* **TASK DESCRIPTION**
In your copy, drop the images and return each record exactly as it stands.

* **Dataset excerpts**

::::

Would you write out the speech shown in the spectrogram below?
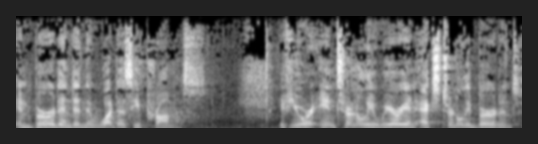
and burdened. And then what does he promise? If you are internally weary and externally burdened,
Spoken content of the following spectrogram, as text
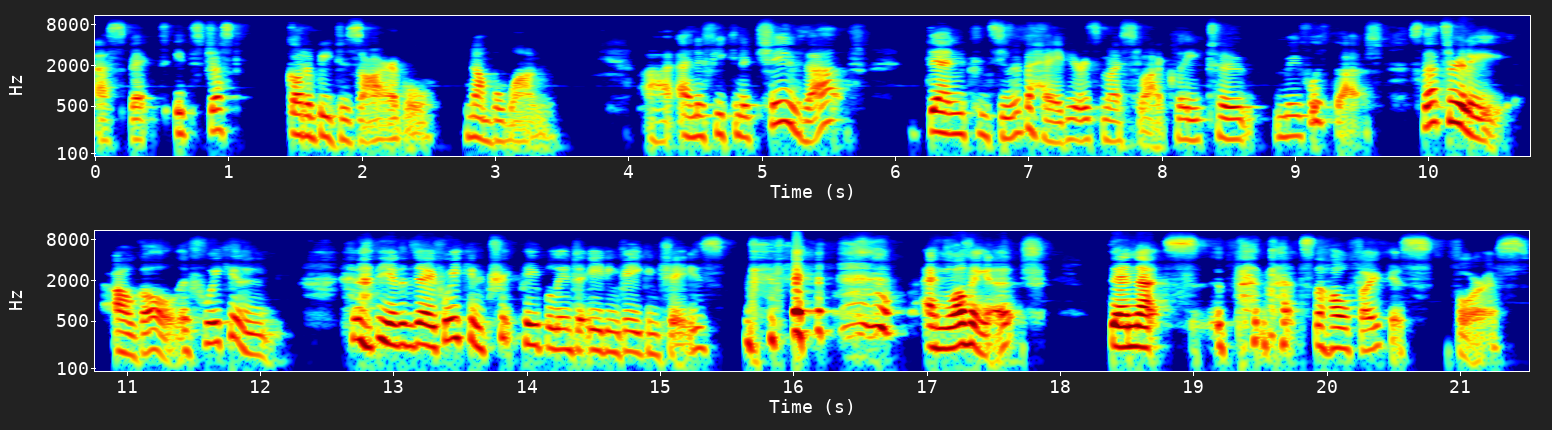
aspect. It's just got to be desirable, number one. Uh, and if you can achieve that, then consumer behavior is most likely to move with that. So that's really our goal. If we can, at the end of the day, if we can trick people into eating vegan cheese and loving it, then that's that's the whole focus for us.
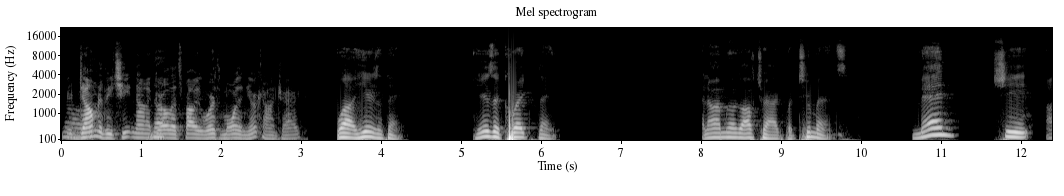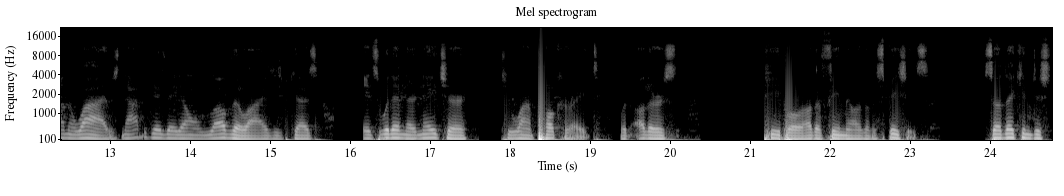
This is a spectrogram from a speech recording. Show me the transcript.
You're dumb to be cheating on a No. girl that's probably worth more than your contract. Well, here's the thing. Here's a quick thing. I know I'm going to go off track, but two minutes. Men cheat on the wives not because they don't love their wives, it's because it's within their nature to want to procreate with others, people, or other females of the species, so they can just,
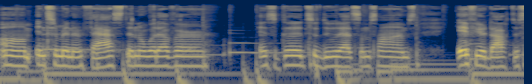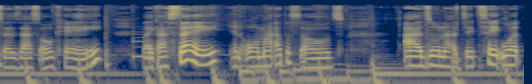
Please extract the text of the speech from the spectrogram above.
um intermittent fasting or whatever. It's good to do that sometimes if your doctor says that's okay. Like I say in all my episodes, I do not dictate what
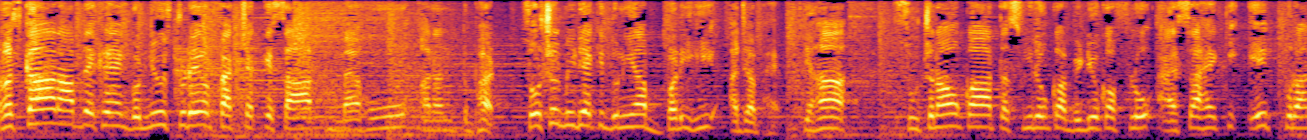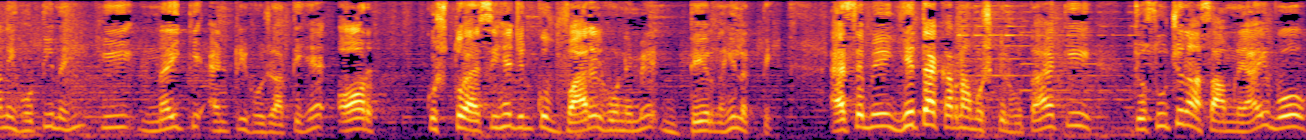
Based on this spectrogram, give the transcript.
नमस्कार, आप देख रहे हैं गुड न्यूज़ टुडे और फैक्ट चेक के साथ मैं हूँ अनंत भट्ट। सोशल मीडिया की दुनिया बड़ी ही अजब है। यहाँ सूचनाओं का, तस्वीरों का वीडियो का फ्लो ऐसा है कि एक पुरानी होती नहीं कि नई की एंट्री हो जाती है और कुछ तो ऐसी हैं जिनको वायरल होने में देर नहीं लगती। ऐसे में यह तय करना मुश्किल होता है कि जो सूचना सामने आई वो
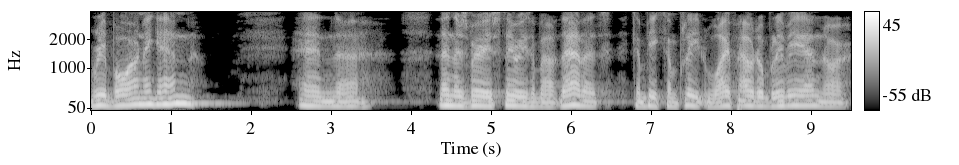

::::

* **COMPLETED TASK**
Would you write out the speech shown in the spectrogram below?
and burdened. And then what does he promise? If you are internally weary and externally burdened,
Spoken content of the following spectrogram, as text
aspect. It's just got to be desirable, number one. Uh, and if you can achieve that, then consumer behavior is most likely to move with that. So that's really our goal. If we can, at the end of the day, if we can trick people into eating vegan cheese and loving it, then that's that's the whole focus for us.
This is a spectrogram from a speech recording. Show me the transcript.
You're dumb to be cheating on a No. girl that's probably worth more than your contract. Well, here's the thing. Here's a quick thing. I know I'm going to go off track, but two minutes. Men cheat on the wives not because they don't love their wives, it's because it's within their nature to want to procreate with others, people, or other females of the species, so they can just,
Please extract the text of the speech from the spectrogram above.
um intermittent fasting or whatever. It's good to do that sometimes if your doctor says that's okay. Like I say in all my episodes, I do not dictate what
Based on this spectrogram, give the transcript.
नमस्कार, आप देख रहे हैं गुड न्यूज़ टुडे और फैक्ट चेक के साथ मैं हूँ अनंत भट्ट। सोशल मीडिया की दुनिया बड़ी ही अजब है। यहाँ सूचनाओं का, तस्वीरों का वीडियो का फ्लो ऐसा है कि एक पुरानी होती नहीं कि नई की एंट्री हो जाती है और कुछ तो ऐसी हैं जिनको वायरल होने में देर नहीं लगती। ऐसे में यह तय करना मुश्किल होता है कि जो सूचना सामने आई वो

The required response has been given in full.